Settling in Alabama, a right-to-work state, will mean lower labor costs for Airbus since plant employees won’t be unionized. Yet opening up shop in Alabama isn’t about saving Airbus money. The Mobile facility won’t make entire airplanes—it will assemble pieces made overseas. Partially completed sections, from cockpit to tail, will be transported by barge from the company’s European factories to Alabama, where they’ll be put together. The cost of transporting the pieces means that even with lower labor costs, planes completed in the U.S. will cost more to manufacture than those made start to finish in Europe, says Zafar Khan, an aerospace analyst with Société Générale.
McArtor says having a presence in the U.S. is worth the cost and complications if it helps the company to sell more planes. “Being close to the customer always works—in any industry,” he says. “We believe, similar to other industries, including the auto industry, that if we create an industrial presence in the U.S. our market share will go up.”

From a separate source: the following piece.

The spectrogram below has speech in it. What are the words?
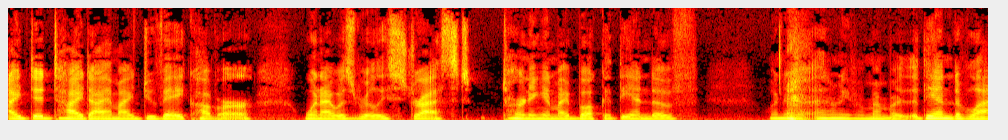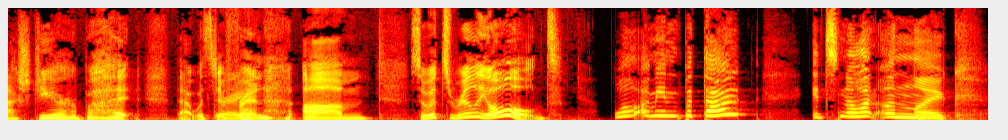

The company may have another, more ambitious reason for setting down roots in the U.S.: increasing its chances of landing the kind of multibillion-dollar military contract it lost to Boeing. “They want to be seen as an American company,” says Scott Hamilton, an aerospace analyst at Leeham Co. “The larger strategy is how this positions EADS long term. In 10 or more years, they’ll be able to go back to the Pentagon and say, we have a good solid U.S. footprint.” McArtor won’t say whether the company has any current plans to compete for such contracts. Yet he’s mindful that putting Americans to work can open doors in Washington. “When you create jobs, create foreign investment,” he says, “you’re just received differently on Capitol Hill.”